been very a very popular party food when I was a child (in the 70s/80s).
You still find it today, among the culinarily retarded, on retro events or
things like football worldcups.
A guide to a lost art.
Step 1: Shopping List
The traditional German cheese for this is "Gouda". If you can't get it in
your region, you may try some similar sort. Go for the "big boring one".
Make sure you buy an cheese that is not famous for having any special
taste and comes in big chunks. Depending on where you live, this may
be cheddar, havarti, brick, etc. See World Cheese Index for advice.
The choice of a good boring cheese is of elementary importance.
Just any will do.
3. Flag picks
In Germany you can buy these in every larger store. If you live outside
Germany, you may have to work with toothpicks and a printer. Maybe
later I will add an extra instructible on this issue. Needless to say that
by all means it has to be a German flag.
Step 2: Cheeseworks
Cut the cheese into cubes that approximately match the size of the

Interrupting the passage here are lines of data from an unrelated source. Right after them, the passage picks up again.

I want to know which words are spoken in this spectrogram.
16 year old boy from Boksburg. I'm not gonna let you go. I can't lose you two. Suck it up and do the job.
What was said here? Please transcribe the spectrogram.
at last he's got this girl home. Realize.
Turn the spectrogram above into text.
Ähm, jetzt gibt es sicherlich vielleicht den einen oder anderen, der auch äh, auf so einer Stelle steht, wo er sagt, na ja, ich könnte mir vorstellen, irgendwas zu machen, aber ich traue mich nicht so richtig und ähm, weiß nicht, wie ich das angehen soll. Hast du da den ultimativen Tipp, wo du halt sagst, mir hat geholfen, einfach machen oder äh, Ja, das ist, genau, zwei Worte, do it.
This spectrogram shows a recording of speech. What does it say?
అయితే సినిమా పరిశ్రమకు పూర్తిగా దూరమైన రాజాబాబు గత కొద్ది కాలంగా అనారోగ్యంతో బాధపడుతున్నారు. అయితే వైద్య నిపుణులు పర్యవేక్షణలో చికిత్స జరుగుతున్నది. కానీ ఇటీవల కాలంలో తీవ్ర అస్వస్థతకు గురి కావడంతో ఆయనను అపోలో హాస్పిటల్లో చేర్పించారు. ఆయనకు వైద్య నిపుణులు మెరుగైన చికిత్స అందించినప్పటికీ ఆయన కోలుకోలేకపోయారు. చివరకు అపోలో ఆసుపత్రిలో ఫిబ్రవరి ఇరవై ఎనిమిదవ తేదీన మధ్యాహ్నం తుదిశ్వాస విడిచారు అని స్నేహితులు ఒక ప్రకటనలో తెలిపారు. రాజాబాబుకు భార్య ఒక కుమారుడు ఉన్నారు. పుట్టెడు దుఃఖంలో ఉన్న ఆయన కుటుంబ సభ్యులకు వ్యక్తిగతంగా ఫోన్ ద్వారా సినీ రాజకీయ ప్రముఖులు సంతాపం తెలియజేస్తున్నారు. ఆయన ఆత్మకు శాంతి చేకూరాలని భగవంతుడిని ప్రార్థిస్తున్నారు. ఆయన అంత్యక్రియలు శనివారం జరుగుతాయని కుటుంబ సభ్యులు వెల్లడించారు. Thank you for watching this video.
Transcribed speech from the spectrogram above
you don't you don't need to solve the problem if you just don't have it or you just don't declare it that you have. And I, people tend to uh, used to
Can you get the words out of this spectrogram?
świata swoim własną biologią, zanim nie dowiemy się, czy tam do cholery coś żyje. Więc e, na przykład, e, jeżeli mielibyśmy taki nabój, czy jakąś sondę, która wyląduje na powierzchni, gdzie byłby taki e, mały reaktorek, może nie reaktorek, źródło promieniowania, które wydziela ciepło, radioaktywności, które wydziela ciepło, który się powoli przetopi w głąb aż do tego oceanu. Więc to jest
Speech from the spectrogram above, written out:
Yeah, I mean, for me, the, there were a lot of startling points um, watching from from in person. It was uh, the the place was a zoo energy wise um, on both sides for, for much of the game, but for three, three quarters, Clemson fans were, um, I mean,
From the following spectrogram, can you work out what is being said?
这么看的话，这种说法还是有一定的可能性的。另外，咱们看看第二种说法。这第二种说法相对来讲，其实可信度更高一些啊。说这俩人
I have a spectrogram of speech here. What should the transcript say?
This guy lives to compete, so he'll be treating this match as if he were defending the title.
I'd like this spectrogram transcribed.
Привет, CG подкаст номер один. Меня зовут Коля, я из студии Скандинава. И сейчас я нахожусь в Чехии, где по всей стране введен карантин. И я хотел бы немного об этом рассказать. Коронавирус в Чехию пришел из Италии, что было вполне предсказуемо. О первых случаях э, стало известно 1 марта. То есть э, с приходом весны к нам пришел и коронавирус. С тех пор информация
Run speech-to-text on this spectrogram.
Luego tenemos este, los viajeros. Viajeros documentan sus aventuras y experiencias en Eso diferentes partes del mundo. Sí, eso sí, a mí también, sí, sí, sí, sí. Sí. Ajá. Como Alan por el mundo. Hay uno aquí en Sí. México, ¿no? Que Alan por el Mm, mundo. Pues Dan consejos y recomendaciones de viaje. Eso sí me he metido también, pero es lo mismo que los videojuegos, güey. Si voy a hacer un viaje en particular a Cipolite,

grapes. Don't put too much effort in cutting geometrically correct cubes.
Cuboids, rhobuses oder parallelograms will also do.
Step 3: Picking of the Grapes
Experts may want to skip this step and pick the grapes during the
construction phase. Leave this decision to your own confidence.
Step 4: Construction Phase
Experience has shown that there's only one possible combination
that prevents the Käsehäppchen from falling over:
Pierce the grape with the flag pick and then stick both into the cheese.
One Käsehäppchen is prepared. Repeat this untill you run out of
a) cheese, b) grapes or c) flags.
Step 5: Congratulations!
You will soon find out why this is the perfect party catering:
It looks good and is a stunning conversation piece. But the most
impressive feature about it is it's social interactivity: The later the
evening, girls (who always seem to watch their weight) will tend to
pick only the grapes, leaving all the good fat cheese to the boys,
without those disturbing vitamins. Praise the lord.